26. Silicone products
Silicone (a plastic-like substance) is added to hair products to give the impression that your locs are shiny. What it really does is it coats the scalp and hair strands, sealing off water and air, and most certainly leaving residue. It’s not just bad for your hair but is also bad for the environment. Avoid products that end in -col, -conol, -xane, or -cone, for example, dimethicone.
Phthalates are much like parabens in that they interfere with early puberty, are associated with an increased risk of breast cancer, as well as birth defects, premature births, and reproductive problems.
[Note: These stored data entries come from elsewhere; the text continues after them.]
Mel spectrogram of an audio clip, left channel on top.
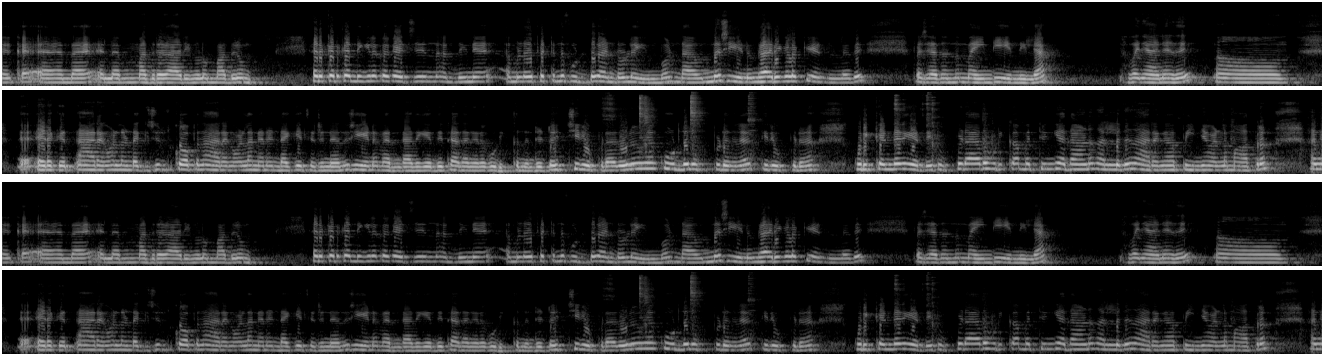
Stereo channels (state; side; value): quieter; right; 6.5 dB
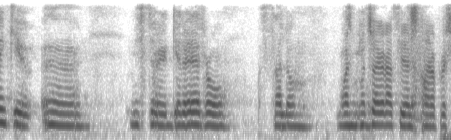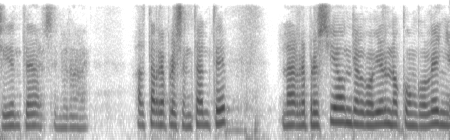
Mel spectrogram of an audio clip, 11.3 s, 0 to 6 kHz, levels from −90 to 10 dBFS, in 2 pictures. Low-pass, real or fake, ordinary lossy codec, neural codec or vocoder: 5.4 kHz; fake; none; codec, 16 kHz, 2 kbps, FunCodec, trained on Chinese and English, 25 frames a second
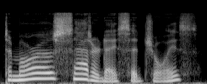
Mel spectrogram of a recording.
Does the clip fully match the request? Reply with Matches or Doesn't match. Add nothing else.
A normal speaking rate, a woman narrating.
Matches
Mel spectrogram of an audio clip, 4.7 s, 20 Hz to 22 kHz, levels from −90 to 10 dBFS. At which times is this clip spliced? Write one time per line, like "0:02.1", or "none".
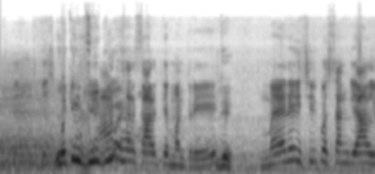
0:01.6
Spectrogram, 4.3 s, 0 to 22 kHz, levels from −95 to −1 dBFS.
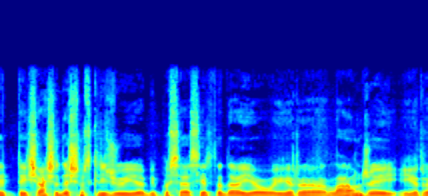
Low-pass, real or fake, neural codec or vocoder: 14.4 kHz; real; none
This is an ingredient commonly found in fragrances (diethyl phthalates), which is neither specified nor disclosed to the public. Dimethyl phthalate is used in other hair care products.
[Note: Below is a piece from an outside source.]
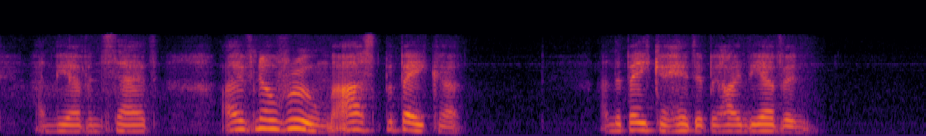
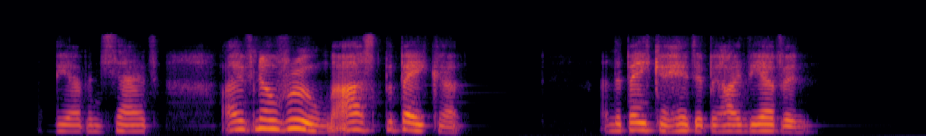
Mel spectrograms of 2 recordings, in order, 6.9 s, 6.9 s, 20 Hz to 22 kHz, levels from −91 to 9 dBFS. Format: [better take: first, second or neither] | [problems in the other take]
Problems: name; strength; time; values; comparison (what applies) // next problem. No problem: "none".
first | noise reduction (neural mask model DeepFilterNet 3)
28. Propylene Glycol (PG)
Propylene glycol is used in many skin and hair-care products. Even one of my favorite cosmetic companies, Lush, carries it in 67 of its products while claiming that it has no side-effects. It’s considered “safe” to most and is water-soluble, however, it’s a known skin irritant, it can cause contact dermatitis, neurological issues, and may not be safe for pregnant women. I’ll let you decide if you want to use it or not.
29. Polyethylene Glycol (PEGs)
Polyethylene glycol is another petroleum-based product. It’s a known human carcinogen and extremely toxic, even in minimal amounts. Unfortunately, this chemical compound has been found in almost 50% of products that are labeled “natural” or “organic”. Inspect labels carefully for the name PEG followed by a number. The number represents the average units of ethylene glycol that the product contains.
30. Methylisothiazolinone (MIT) and Methylchloroisothiazolinone (CMIT)
These two compounds are used as preservatives in hair products. They have been linked to neurotoxicity as well as lung toxicity and allergic reactions.
31. Ethanolamine Compounds
These compounds are commonly found in shampoos, hair dyes, and other beauty products. They are known carcinogens and have been linked to organ toxicity. They hide under the names diethanolamine, triethanolamine, and several other names which include the acronyms DEA, TEA, and MEA.
32. Tight accessories
Baby dreads are often kept separated with rubber bands at the roots to prevent congo-ing. Keeping the rubber bands long-term will deform the dreads. If a rubber band breaks, the dread might “swallow it up” and melt inside the dread if you blow dry them. Rotting rubber bands can contribute to mold. Tight beads are also not recommended, especially in baby locs, because they will cause weak spots within the dread. If you choose to use beads anyway, make sure that you move them around on occasion to give those parts of the hair the ability to dread properly
33. A flame
I had to finish this post with the most interesting (and horrific) advice I’ve heard for frizzy dreads. I heard that in order to remove the frizzy hairs and maintain the loose tips, you should burn them with a flame. The smell of burning hair should be enough of a turn-off, but the long-term damage done to your hair would be irreversible. Please never do this!
I hope this post was helpful and that you never put any of the 33 listed items in your hair. There are so many ways to naturally treat scalp and hair conditions, that chemical ingredients should never be an option. The locs themselves take months, if not years, to fully mature. Learn to love the process and nurture your hair with products that are healthy and not harmful to you or your hair.
What crazy advice have you heard with regard to dreadlock products? Let me know in the comments. I’d love to hear from you!